Your task is to copy every line below that contains the word "Answer".

• _Data_:

▶

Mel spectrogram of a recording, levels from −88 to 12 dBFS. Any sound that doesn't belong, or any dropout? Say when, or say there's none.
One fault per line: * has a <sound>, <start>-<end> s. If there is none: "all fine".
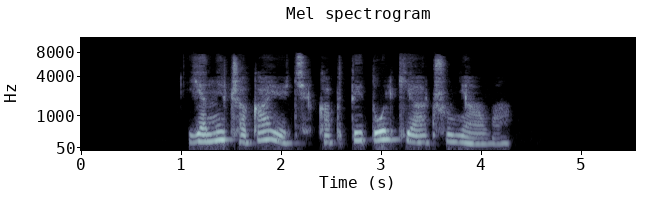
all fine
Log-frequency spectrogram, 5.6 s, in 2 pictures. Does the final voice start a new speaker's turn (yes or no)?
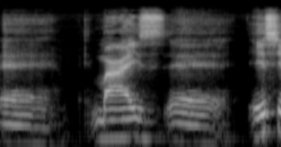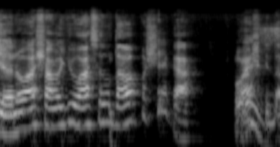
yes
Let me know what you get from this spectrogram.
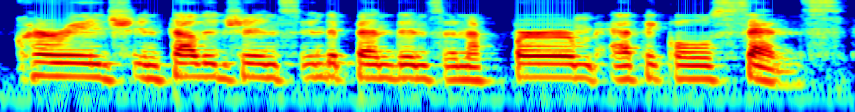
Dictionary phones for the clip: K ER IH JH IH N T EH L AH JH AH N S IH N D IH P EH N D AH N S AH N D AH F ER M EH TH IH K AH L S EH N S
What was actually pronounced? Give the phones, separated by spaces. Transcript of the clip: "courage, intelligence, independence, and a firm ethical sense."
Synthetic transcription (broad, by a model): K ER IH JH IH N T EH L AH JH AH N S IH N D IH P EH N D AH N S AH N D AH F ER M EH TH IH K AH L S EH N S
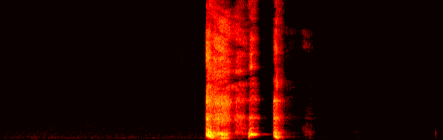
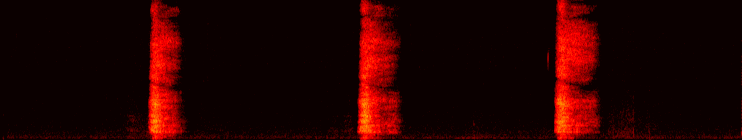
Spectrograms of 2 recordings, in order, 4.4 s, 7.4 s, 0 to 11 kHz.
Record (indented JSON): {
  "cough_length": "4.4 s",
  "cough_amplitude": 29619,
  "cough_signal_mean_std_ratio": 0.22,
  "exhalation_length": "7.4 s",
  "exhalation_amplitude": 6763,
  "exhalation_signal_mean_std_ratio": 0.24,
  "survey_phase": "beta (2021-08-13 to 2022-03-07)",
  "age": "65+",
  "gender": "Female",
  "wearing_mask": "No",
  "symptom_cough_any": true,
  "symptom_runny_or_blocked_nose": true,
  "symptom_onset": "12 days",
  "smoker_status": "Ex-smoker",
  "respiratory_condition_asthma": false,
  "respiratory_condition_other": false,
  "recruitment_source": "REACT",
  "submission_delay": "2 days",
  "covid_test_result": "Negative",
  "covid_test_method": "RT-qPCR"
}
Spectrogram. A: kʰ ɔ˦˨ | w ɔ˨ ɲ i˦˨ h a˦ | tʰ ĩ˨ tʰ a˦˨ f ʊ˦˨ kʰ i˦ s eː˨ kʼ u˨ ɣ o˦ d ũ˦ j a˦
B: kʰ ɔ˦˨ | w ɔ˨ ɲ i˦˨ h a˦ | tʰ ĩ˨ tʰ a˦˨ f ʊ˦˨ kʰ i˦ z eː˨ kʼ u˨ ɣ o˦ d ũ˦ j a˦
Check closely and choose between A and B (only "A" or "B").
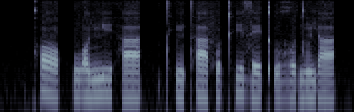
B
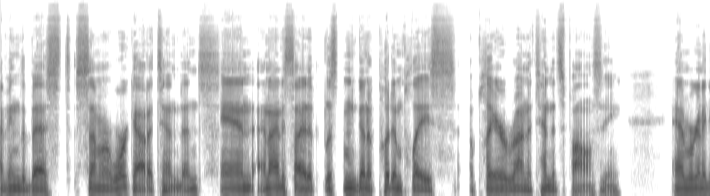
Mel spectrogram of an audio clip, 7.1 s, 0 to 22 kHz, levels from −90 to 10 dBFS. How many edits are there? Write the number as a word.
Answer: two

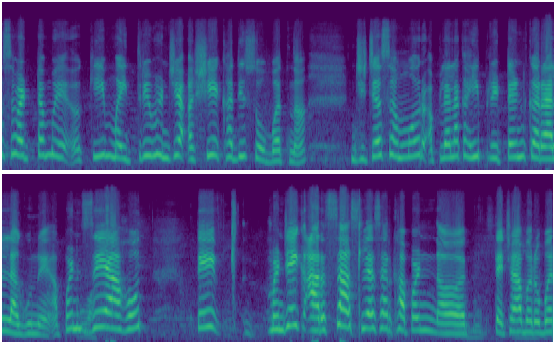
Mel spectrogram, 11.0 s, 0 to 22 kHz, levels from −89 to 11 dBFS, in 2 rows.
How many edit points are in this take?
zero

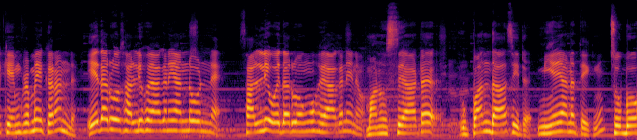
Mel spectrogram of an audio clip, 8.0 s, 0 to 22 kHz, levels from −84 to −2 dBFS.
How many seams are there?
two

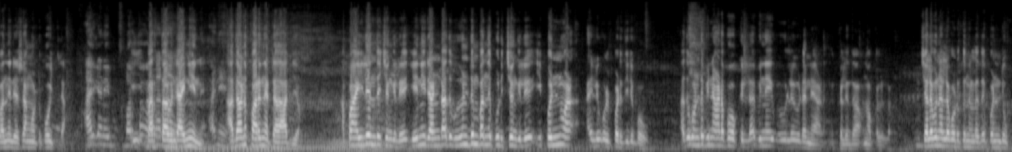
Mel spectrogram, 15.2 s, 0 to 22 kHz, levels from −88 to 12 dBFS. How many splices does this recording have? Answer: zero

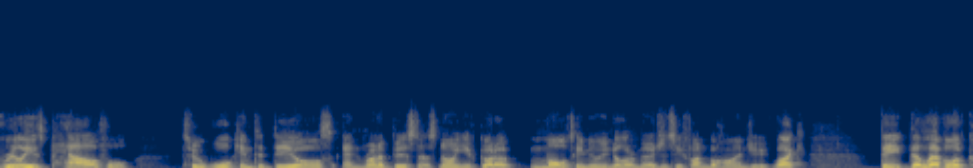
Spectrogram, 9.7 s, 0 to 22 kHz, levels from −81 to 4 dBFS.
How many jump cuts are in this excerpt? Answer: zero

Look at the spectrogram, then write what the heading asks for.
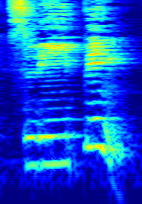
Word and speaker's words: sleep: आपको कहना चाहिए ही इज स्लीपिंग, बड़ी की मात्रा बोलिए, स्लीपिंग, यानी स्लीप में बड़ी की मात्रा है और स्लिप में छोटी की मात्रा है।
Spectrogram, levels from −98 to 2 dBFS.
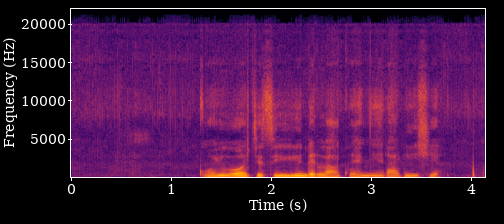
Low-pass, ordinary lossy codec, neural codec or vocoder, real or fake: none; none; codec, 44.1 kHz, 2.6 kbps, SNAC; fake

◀

• _Output for this exercise_:
Answer: two
Mel spectrogram, 15.2 s, 0 to 22 kHz, levels from −88 to 12 dBFS. How many splices does this recording have? Answer: zero
How many jump cuts are in this excerpt? Answer: zero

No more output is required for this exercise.